Records for the task >>
————
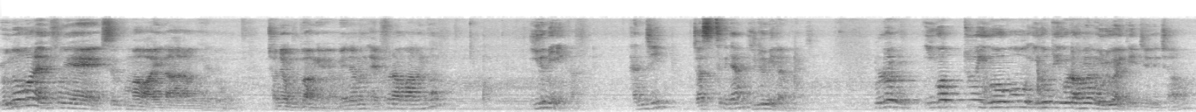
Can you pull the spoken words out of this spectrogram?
요 놈을 f의 x, y다 라고 해도 전혀 무방해요. 왜냐면 f라고 하는 건 이름이니까. 단지 just 그냥 이름이란 말이지. 물론 이것도 이거고 이것도 이거로 하면 오류가 있겠지, 그쵸?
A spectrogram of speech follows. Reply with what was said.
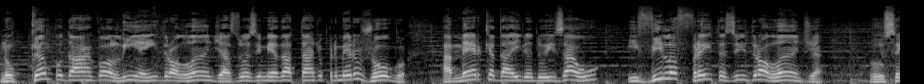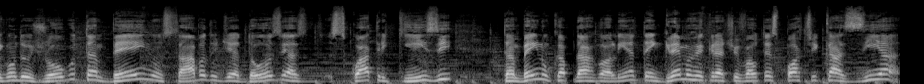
no campo da Argolinha, em Hidrolândia, às duas e meia da tarde, o primeiro jogo. América da Ilha do Isaú e Vila Freitas de Hidrolândia. O segundo jogo também no sábado, dia 12, às 4h15. Também no campo da Argolinha tem Grêmio Recreativo Alto Esporte e Casinha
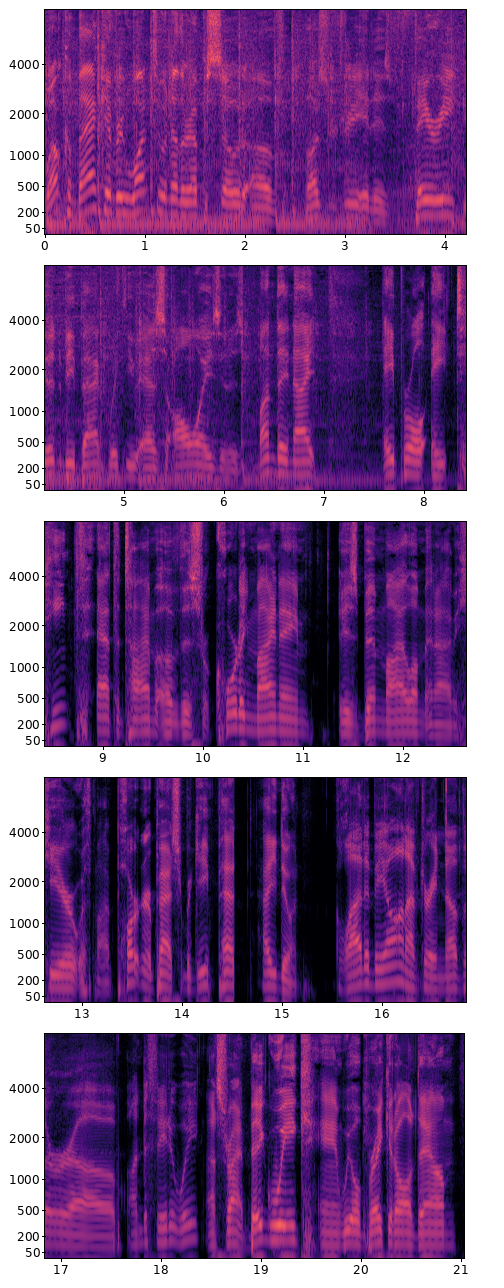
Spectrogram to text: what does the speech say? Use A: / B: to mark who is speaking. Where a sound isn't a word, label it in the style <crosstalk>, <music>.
A: Welcome back, everyone, to another episode of Buzzardry. It is very good to be back with you as always. It is Monday night, April 18th at the time of this recording. My name is Ben Milam, and I'm here with my partner, Patrick McGee. Pat, how you doing?
B: Glad to be on after another uh, undefeated week.
A: That's right, big week, and we'll break it all down.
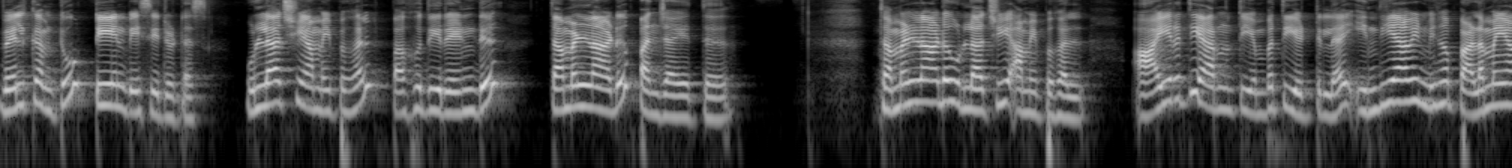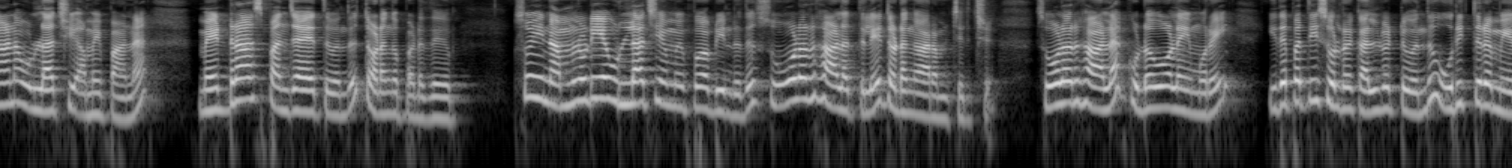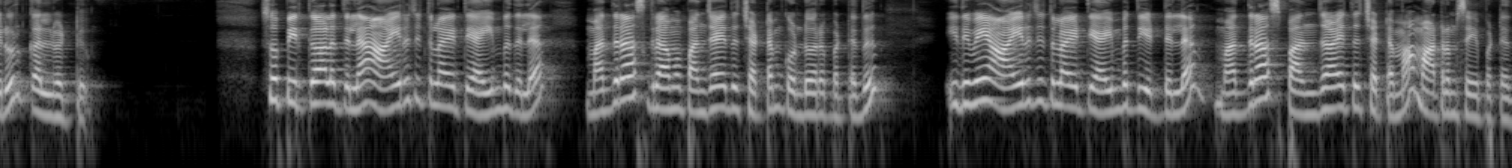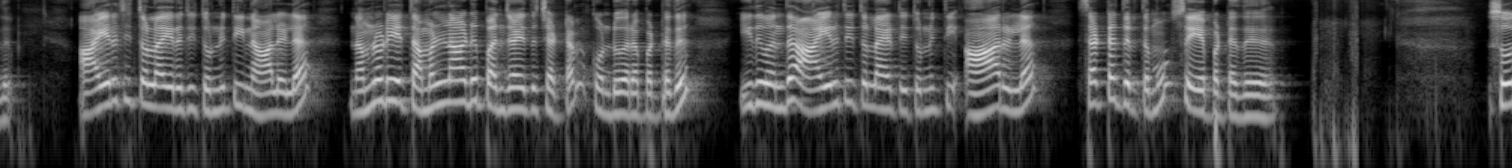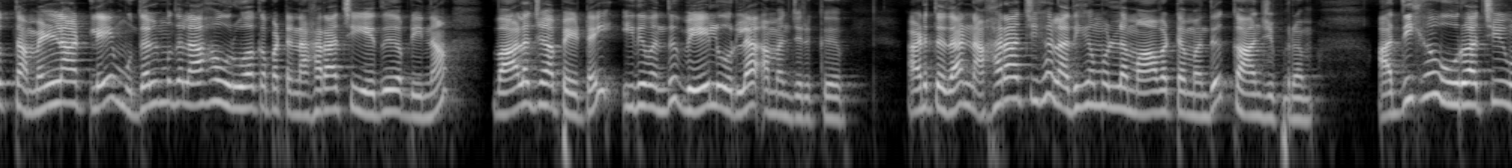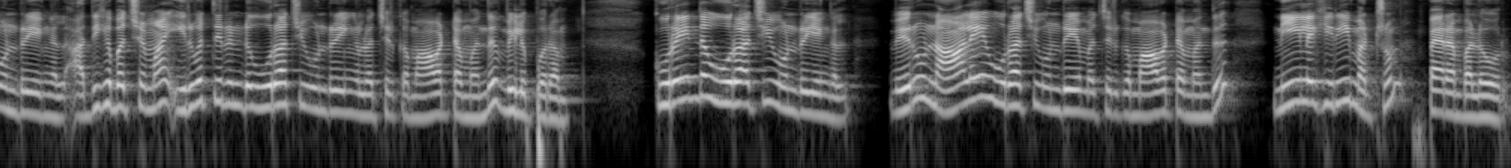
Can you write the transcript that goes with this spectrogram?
Welcome to TNPSC டுடஸ் உள்ளாட்சி அமைப்புகள் பகுதி ரெண்டு தமிழ்நாடு பஞ்சாயத்து. தமிழ்நாடு உள்ளாட்சி அமைப்புகள். ஆயிரத்தி அறநூற்றி எண்பத்தி எட்டில் இந்தியாவின் மிக பழமையான உள்ளாட்சி அமைப்பான மெட்ராஸ் பஞ்சாயத்து வந்து தொடங்கப்படுது. ஸோ நம்மளுடைய உள்ளாட்சி அமைப்பு அப்படின்றது சோழர் காலத்திலே தொடங்க ஆரம்பிச்சிருச்சு. சோழர் கால குடவோலை முறை இதை பற்றி சொல்கிற கல்வெட்டு வந்து உரித்திரமேரூர் கல்வெட்டு. ஸோ பிற்காலத்தில் ஆயிரத்தி தொள்ளாயிரத்தி ஐம்பதில் மத்ராஸ் கிராம பஞ்சாயத்து சட்டம் கொண்டு வரப்பட்டது. இதுவே ஆயிரத்தி தொள்ளாயிரத்தி ஐம்பத்தி எட்டில் மத்ராஸ் பஞ்சாயத்து சட்டமாக மாற்றம் செய்யப்பட்டது. ஆயிரத்தி தொள்ளாயிரத்தி தொண்ணூற்றி நாலில் நம்மளுடைய தமிழ்நாடு பஞ்சாயத்து சட்டம் கொண்டு வரப்பட்டது. இது வந்து ஆயிரத்தி தொள்ளாயிரத்தி தொண்ணூற்றி ஆறில் சட்ட திருத்தமும் செய்யப்பட்டது. ஸோ தமிழ்நாட்டிலே முதல் முதலாக உருவாக்கப்பட்ட நகராட்சி எது அப்படின்னா வாலஜாபேட்டை இது வந்து வேலூரில் அமைஞ்சிருக்கு. அடுத்ததாக நகராட்சிகள் அதிகமுள்ள மாவட்டம் வந்து காஞ்சிபுரம். அதிக ஊராட்சி ஒன்றியங்கள் அதிகபட்சமாக இருபத்தி ரெண்டு ஊராட்சி ஒன்றியங்கள் வச்சுருக்க மாவட்டம் வந்து விழுப்புரம். குறைந்த ஊராட்சி ஒன்றியங்கள் வெறும் நாலே ஊராட்சி ஒன்றியம் வச்சுருக்க மாவட்டம் வந்து நீலகிரி மற்றும் பெரம்பலூர்.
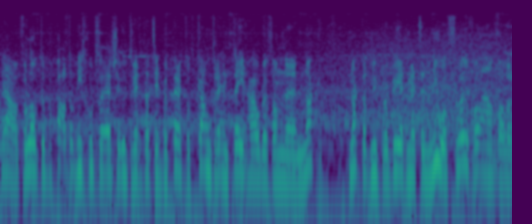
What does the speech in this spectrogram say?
ja, verloopt het bepaald ook niet goed voor FC Utrecht. Dat zich beperkt tot counteren en tegenhouden van uh, NAC. NAC dat nu probeert met een nieuwe vleugelaanvaller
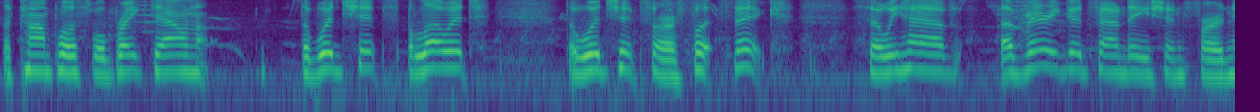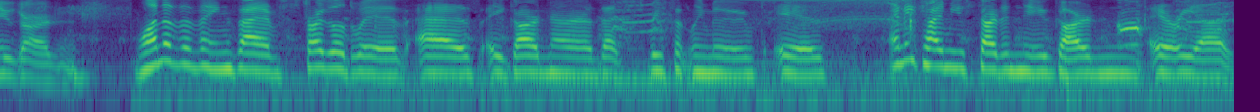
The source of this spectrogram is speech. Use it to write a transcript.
The compost will break down the wood chips below it. The wood chips are a foot thick, so we have a very good foundation for a new garden. One of the things I've struggled with as a gardener that's recently moved is anytime you start a new garden area,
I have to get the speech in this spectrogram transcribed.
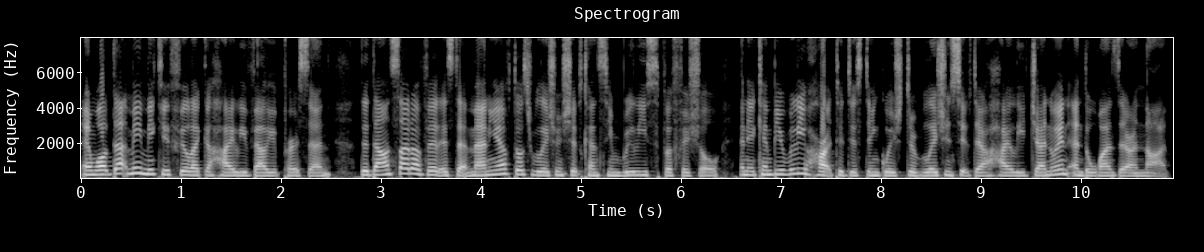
And while that may make you feel like a highly valued person, the downside of it is that many of those relationships can seem really superficial, and it can be really hard to distinguish the relationships that are highly genuine and the ones that are not.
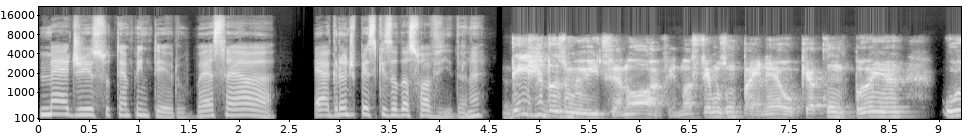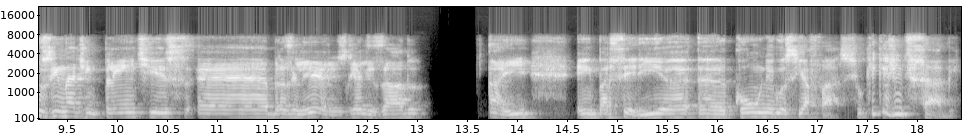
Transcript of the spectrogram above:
mede isso o tempo inteiro. Essa é a, é a grande pesquisa da sua vida, né? Desde 2019, nós temos um painel que acompanha os inadimplentes é, brasileiros, realizado aí em parceria uh, com o Negocia Fácil. O que, que a gente sabe?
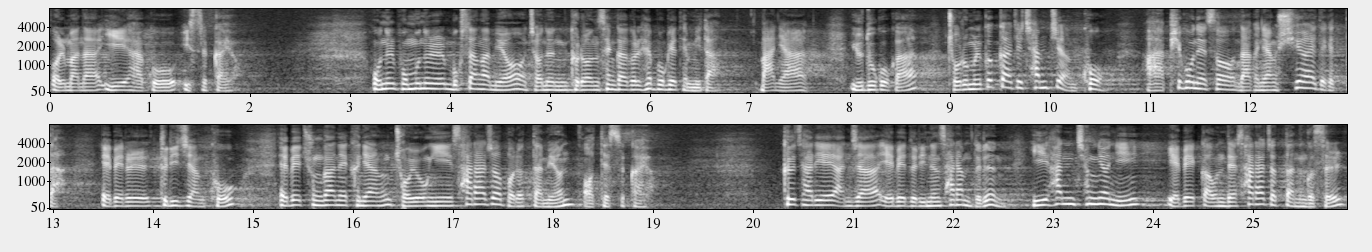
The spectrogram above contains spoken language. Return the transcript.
얼마나 이해하고 있을까요? 오늘 본문을 묵상하며 저는 그런 생각을 해보게 됩니다. 만약 유두고가 졸음을 끝까지 참지 않고 아 피곤해서 나 그냥 쉬어야 되겠다 예배를 드리지 않고 예배 중간에 그냥 조용히 사라져 버렸다면 어땠을까요? 그 자리에 앉아 예배 드리는 사람들은 이 한 청년이 예배 가운데 사라졌다는 것을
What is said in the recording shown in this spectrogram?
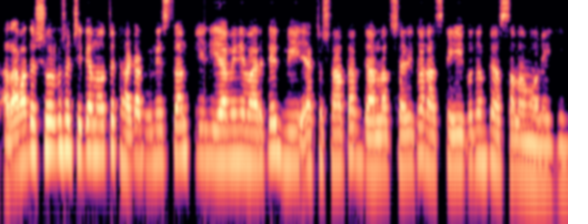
আর আমাদের সর্বশেষ ঠিকানা হচ্ছে ঢাকা গুলিস্তান পিডিয়ামিনি মার্কেট, বি একশো সাত আট জান্নাত শাড়ি আজকে এই পর্যন্ত আসসালামু আলাইকুম।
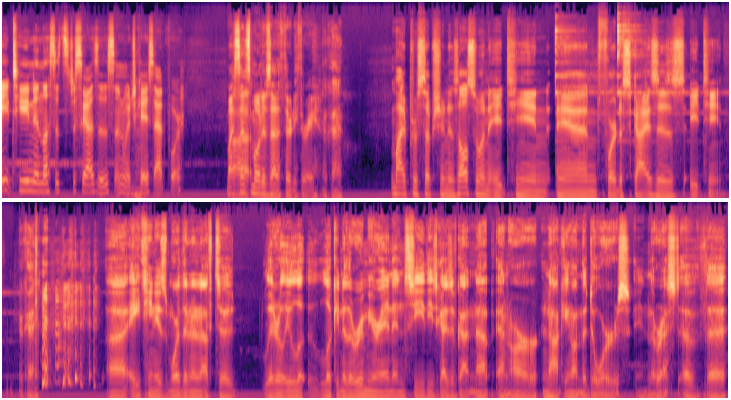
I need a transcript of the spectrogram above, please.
18 unless it's disguises, in which case add 4. My sense motive's out of thirty-three. Okay. My perception is also an 18, and for disguises, 18. Okay. uh, 18 is more than enough to literally look, look into the room you're in and see these guys have gotten up and are knocking on the doors in the rest of the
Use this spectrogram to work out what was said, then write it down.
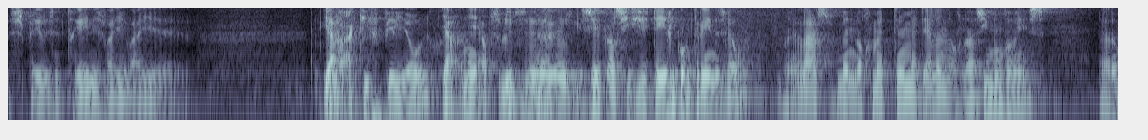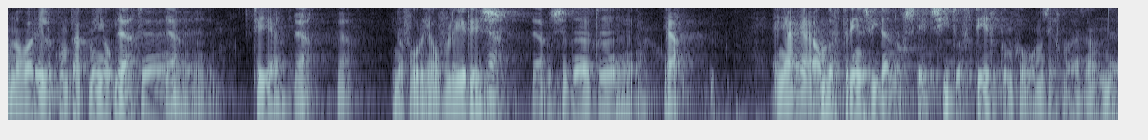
spelers en trainers waar je... Waar je Ja. een actieve periode? Ja, nee, absoluut. Eh, zeker als je ze tegenkomt, trainers wel. Uh, laatst ben ik nog met, met Ellen nog naar Simon geweest. Daar hebben we nog wel redelijk contact mee, ook Ja, met ja. Thea, Ja, ja. die nog vorig jaar overleden is. Ja, ja. Dus dat, ja. En ja, andere trainers wie je dan nog steeds ziet of tegen kunt komen, zeg maar, dan, eh,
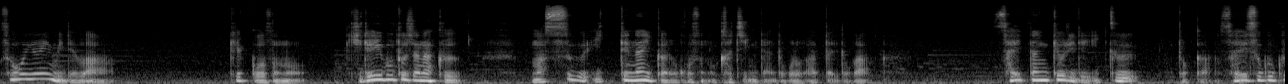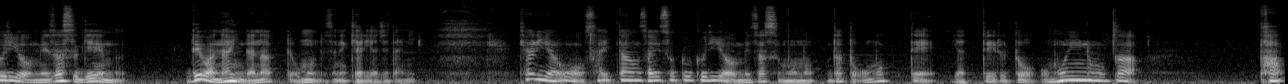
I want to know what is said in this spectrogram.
そういう意味では結構その綺麗事じゃなくまっすぐ行ってないからこその価値みたいなところがあったりとか最短距離で行くとか最速クリアを目指すゲームではないんだなって思うんですねキャリア自体に。キャリアを最短最速クリアを目指すものだと思ってやっていると思いのほかパ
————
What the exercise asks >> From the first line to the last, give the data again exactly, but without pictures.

Response box >>
Can you pull the spoken words out of this spectrogram?
요 놈을 f의 x, y다 라고 해도 전혀 무방해요. 왜냐면 f라고 하는 건 이름이니까. 단지 just 그냥 이름이란 말이지. 물론 이것도 이거고 이것도 이거로 하면 오류가 있겠지, 그쵸?
A spectrogram of speech follows. Reply with what was said.
no campo da Argolinha, em Hidrolândia, às duas e meia da tarde, o primeiro jogo. América da Ilha do Isaú e Vila Freitas de Hidrolândia. O segundo jogo também no sábado, dia 12, às 4h15. Também no campo da Argolinha tem Grêmio Recreativo Alto Esporte e Casinha
Spectrogram to text: what does the speech say? Use A: / B: to mark who is speaking. Where a sound isn't a word, label it in the style <crosstalk>, <music>.
A: Welcome back, everyone, to another episode of Buzzardry. It is very good to be back with you as always. It is Monday night, April 18th at the time of this recording. My name is Ben Milam, and I'm here with my partner, Patrick McGee. Pat, how you doing?
B: Glad to be on after another uh, undefeated week.
A: That's right, big week, and we'll break it all down.
Can you write the transcript that goes with this spectrogram?
Welcome to TNPSC டுடஸ் உள்ளாட்சி அமைப்புகள் பகுதி ரெண்டு தமிழ்நாடு பஞ்சாயத்து. தமிழ்நாடு உள்ளாட்சி அமைப்புகள். ஆயிரத்தி அறநூற்றி எண்பத்தி எட்டில் இந்தியாவின் மிக பழமையான உள்ளாட்சி அமைப்பான மெட்ராஸ் பஞ்சாயத்து வந்து தொடங்கப்படுது. ஸோ நம்மளுடைய உள்ளாட்சி அமைப்பு அப்படின்றது சோழர் காலத்திலே தொடங்க ஆரம்பிச்சிருச்சு. சோழர் கால குடவோலை முறை இதை பற்றி சொல்கிற கல்வெட்டு வந்து உரித்திரமேரூர் கல்வெட்டு. ஸோ பிற்காலத்தில் ஆயிரத்தி தொள்ளாயிரத்தி ஐம்பதில் மத்ராஸ் கிராம பஞ்சாயத்து சட்டம் கொண்டு வரப்பட்டது. இதுவே ஆயிரத்தி தொள்ளாயிரத்தி ஐம்பத்தி எட்டில் மத்ராஸ் பஞ்சாயத்து சட்டமாக மாற்றம் செய்யப்பட்டது. ஆயிரத்தி தொள்ளாயிரத்தி தொண்ணூற்றி நாலில் நம்மளுடைய தமிழ்நாடு பஞ்சாயத்து சட்டம் கொண்டு வரப்பட்டது. இது வந்து ஆயிரத்தி தொள்ளாயிரத்தி தொண்ணூற்றி ஆறில் சட்ட திருத்தமும் செய்யப்பட்டது. ஸோ தமிழ்நாட்டிலே முதல் முதலாக உருவாக்கப்பட்ட நகராட்சி எது அப்படின்னா வாலஜாபேட்டை இது வந்து வேலூரில் அமைஞ்சிருக்கு. அடுத்ததாக நகராட்சிகள் அதிகமுள்ள மாவட்டம் வந்து காஞ்சிபுரம். அதிக ஊராட்சி ஒன்றியங்கள் அதிகபட்சமாக இருபத்தி ரெண்டு ஊராட்சி ஒன்றியங்கள் வச்சுருக்க மாவட்டம் வந்து விழுப்புரம். குறைந்த ஊராட்சி ஒன்றியங்கள் வெறும் நாலே ஊராட்சி ஒன்றியம் வச்சுருக்க மாவட்டம் வந்து நீலகிரி மற்றும் பெரம்பலூர்.
What does the speech in this spectrogram say?
ja, verloopt het bepaald ook niet goed voor FC Utrecht. Dat zich beperkt tot counteren en tegenhouden van uh, NAC. NAC dat nu probeert met een nieuwe vleugelaanvaller
The source of this spectrogram is speech. Use it to write a transcript.
The compost will break down the wood chips below it. The wood chips are a foot thick, so we have a very good foundation for a new garden. One of the things I've struggled with as a gardener that's recently moved is anytime you start a new garden area,
I have to get the speech in this spectrogram transcribed.
And while that may make you feel like a highly valued person, the downside of it is that many of those relationships can seem really superficial, and it can be really hard to distinguish the relationships that are highly genuine and the ones that are not.
Transcript of the spectrogram above:
mede isso o tempo inteiro. Essa é a, é a grande pesquisa da sua vida, né? Desde 2019, nós temos um painel que acompanha os inadimplentes é, brasileiros, realizado aí em parceria uh, com o Negocia Fácil. O que, que a gente sabe?
The spectrogram above contains spoken language. Return the transcript.
얼마나 이해하고 있을까요? 오늘 본문을 묵상하며 저는 그런 생각을 해보게 됩니다. 만약 유두고가 졸음을 끝까지 참지 않고 아 피곤해서 나 그냥 쉬어야 되겠다 예배를 드리지 않고 예배 중간에 그냥 조용히 사라져 버렸다면 어땠을까요? 그 자리에 앉아 예배 드리는 사람들은 이 한 청년이 예배 가운데 사라졌다는 것을
What is said in the recording shown in this spectrogram?
আর আমাদের সর্বশেষ ঠিকানা হচ্ছে ঢাকা গুলিস্তান পিডিয়ামিনি মার্কেট, বি একশো সাত আট জান্নাত শাড়ি আজকে এই পর্যন্ত আসসালামু আলাইকুম।
I need a transcript of the spectrogram above, please.
18 unless it's disguises, in which case add 4. My sense motive's out of thirty-three. Okay. My perception is also an 18, and for disguises, 18. Okay. uh, 18 is more than enough to literally look, look into the room you're in and see these guys have gotten up and are knocking on the doors in the rest of the
Use this spectrogram to work out what was said, then write it down.
spelers en trainers waar je... Waar je Ja. een actieve periode? Ja, nee, absoluut. Eh, zeker als je ze tegenkomt, trainers wel. Uh, laatst ben ik nog met, met Ellen nog naar Simon geweest. Daar hebben we nog wel redelijk contact mee, ook Ja, met ja. Thea, Ja, ja. die nog vorig jaar overleden is. Ja, ja. Dus dat, ja. En ja, andere trainers wie je dan nog steeds ziet of tegen kunt komen, zeg maar, dan, eh,
I want to know what is said in this spectrogram.
そういう意味では結構その綺麗事じゃなくまっすぐ行ってないからこその価値みたいなところがあったりとか最短距離で行くとか最速クリアを目指すゲームではないんだなって思うんですねキャリア自体に。キャリアを最短最速クリアを目指すものだと思ってやっていると思いのほかパ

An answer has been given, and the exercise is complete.